both and tubuloglomerular feedback for renal).

Discussion

These college comments are commendably detailed, and they were used to compose the answer included here, as they are helpfully prescriptive about the format and content. With the local renal section in advanced stages of decomposition, the author had no original thoughts about the kidney, and referred extensively to Judith Askew's excellent answer.

A Comparison of Hepatic and Renal Regional Circulations
Domain Hepatic circulation Renal circulation
Anatomy of blood supply Portal vein (70%)
Hepatic artery (30%)
Renal arteries (100%)
Blood flow (ml/min) total = 1500 ml/min total = 1100 ml/min
Blood flow
(% of CO)
25% of cardiac output 20% of cardiac output
Venous drainage Hepatic veins  Renal veins
Oxygen consumption 6ml O2/100g/min 2ml O2/100g/min
Blood flow distribution Arterial and portal venous blood mix in hepatic sinusoids 95% of flow goes to the renal cortex, 5% to medulla
Capillary beds Hepatic sinusoids (large diameter low-pressure capillaries with discontinuous endothelium) Glomerular capillary bed;
peritubular capillary bed
Function Metabolic activity
Blood storage reservoir
Filtration
Clearance of waste substances
Regulatory mechanisms Portal venous flow regulation:
  • Flow rate is mainly determined by splanchnic arterial flow rate
  • Resistance changes in response to:
    • Humoural signals (eg. catecholamines), in shock
    • Local endocrine signals (eg. VIP), causing vasodilation following a meal

Hepatic arterial flow regulation:

  • Standard arterial regulatory mechanisms: myogenic, flow(shear)-mediated, conducted vasomotor responses, immunologically mediated by inflammatory molecules.
  • Hepatic arterial buffer response: hepatic arterial flow increases if portal venous flow decreases, and vice versa.

Local arterial autoregulation:

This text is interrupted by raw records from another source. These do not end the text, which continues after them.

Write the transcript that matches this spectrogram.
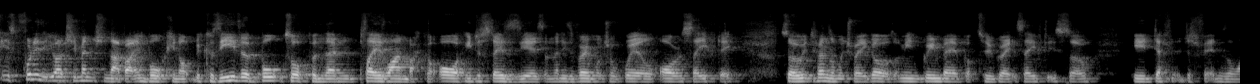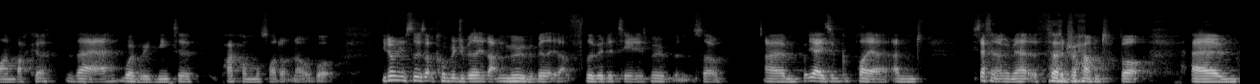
it's funny that you actually mentioned that about him bulking up because he either bulks up and then plays linebacker, or he just stays as he is, and then he's very much a wheel or a safety. So it depends on which way he goes. I mean, Green Bay have got two great safeties, so he'd definitely just fit in as a linebacker there. Whether he'd need to pack on muscle, I don't know, but you don't need to lose that coverage ability, that move ability, that fluidity in his movement. So, um, but yeah, he's a good player, and he's definitely going to be at the third round. But um,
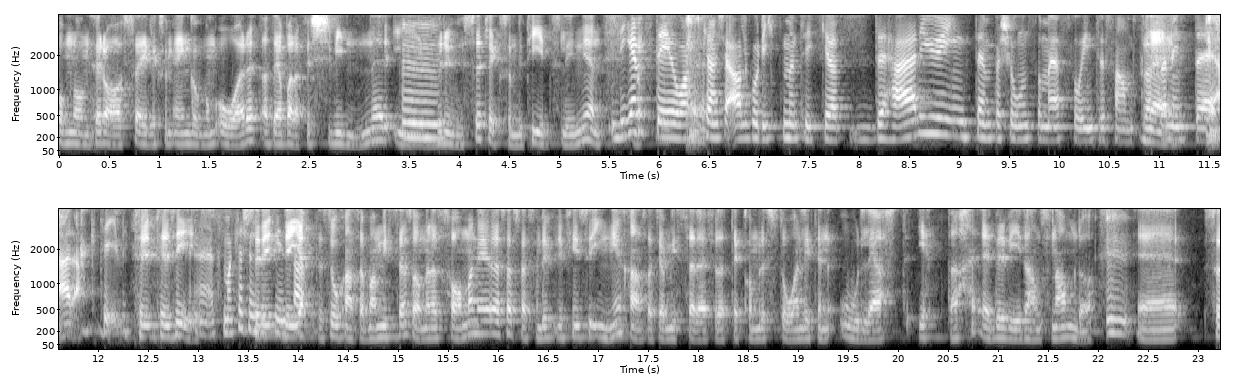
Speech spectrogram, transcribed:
om någon hör av sig liksom en gång om året, att det bara försvinner i Mm. bruset liksom i tidslinjen. Dels det och att kanske algoritmen tycker att det här är ju inte en person som är så intressant för att Nej. den inte är aktiv. Pre- Precis. Eh, så man kanske så inte det, syns det är alls. jättestor chans att man missar en sån. Men alltså, har man RSS-festen, det, det finns ju ingen chans att jag missar det för att det kommer att stå en liten oläst etta eh, bredvid hans namn då. Mm. Eh, så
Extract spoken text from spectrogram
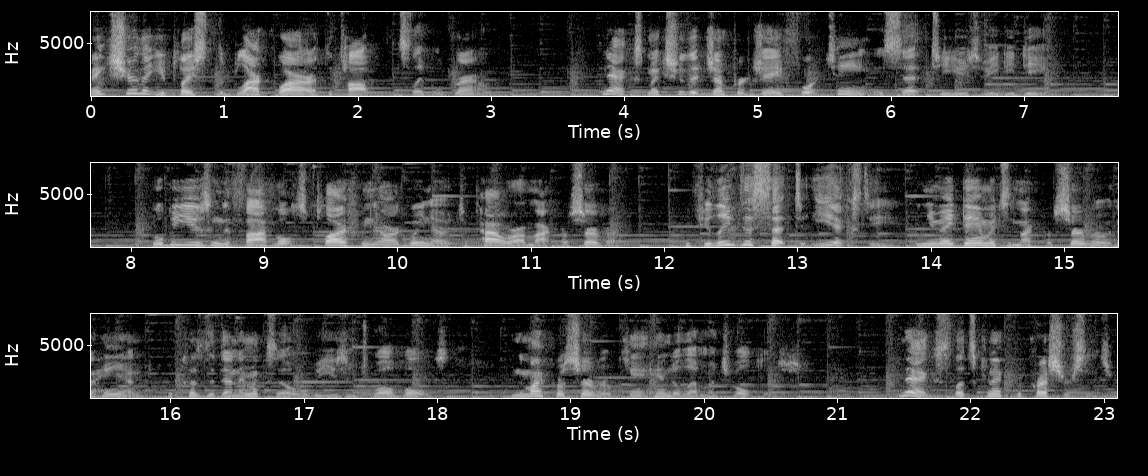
Make sure that you place the black wire at the top that's labeled ground. Next, make sure that jumper J14 is set to use VDD. We'll be using the 5V supply from the Arduino to power our microservo. If you leave this set to EXT, then you may damage the microservo with a hand because the Dynamixel will be using 12 volts, and the microservo can't handle that much voltage. Next, let's connect the pressure sensor.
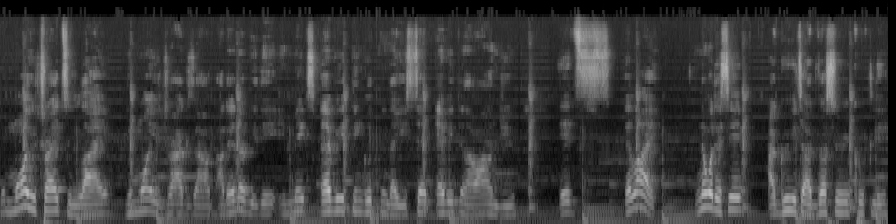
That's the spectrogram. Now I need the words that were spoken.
The more you try to lie, the more it drags out. At the end of the day, it makes everything good thing that you said, everything around you, it's a lie. You know what they say? Agree with your adversary quickly.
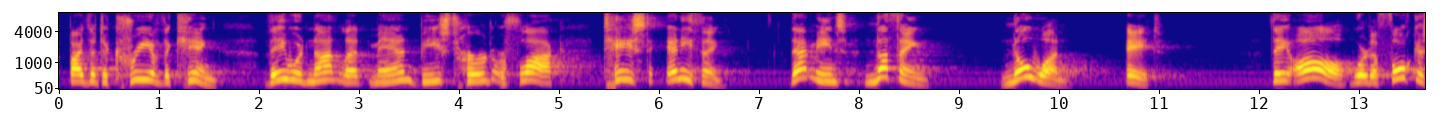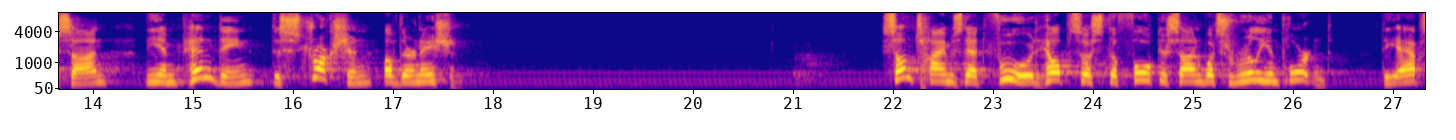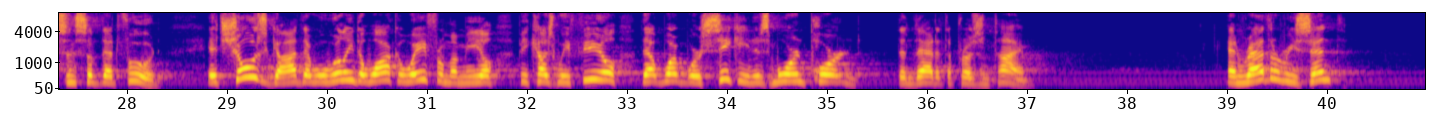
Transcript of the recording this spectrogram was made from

  • Myogenic stretch response of the afferent arteriole
  • Metabolic autoregulation (products of cellular metabolism)

Systemic autoregulation:

  • RAAS: angiotensin II vasoconstricts afferent and efferent arterioles
  • Other humoural influences: endothelin, adenosine, nitric oxide, dopamine, bradykinin and acetylcholine

Extrarenal factors affecting flow:

  • Dietary protein intake increases renal blood flow
  • Hyperglycaemia increases renal blood flow
  • Sympathetic stimulation activates RAAS

References

Eipel, Christian, Kerstin Abshagen, and Brigitte Vollmar. "Regulation of hepatic blood flow: the hepatic arterial buffer response revisited." World journal of gastroenterology: WJG 16.48 (2010): 6046.

Abshagen, K., et al. "Anatomy and physiology of the hepatic circulation." PanVascular Medicine (2015): 3607-3629.

Greenway, C. V., and R. D. Stark. "Hepatic vascular bed." Physiological reviews 51.1 (1971): 23-65.

Dancygier, Henryk. "Hepatic Circulation." Clinical Hepatology. Springer, Berlin, Heidelberg, 2010. 55-

Wilkinson, Grant R., and David G. Shand. "A physiological approach to hepatic drug clearance." Clinical Pharmacology & Therapeutics 18.4 (1975): 377-390.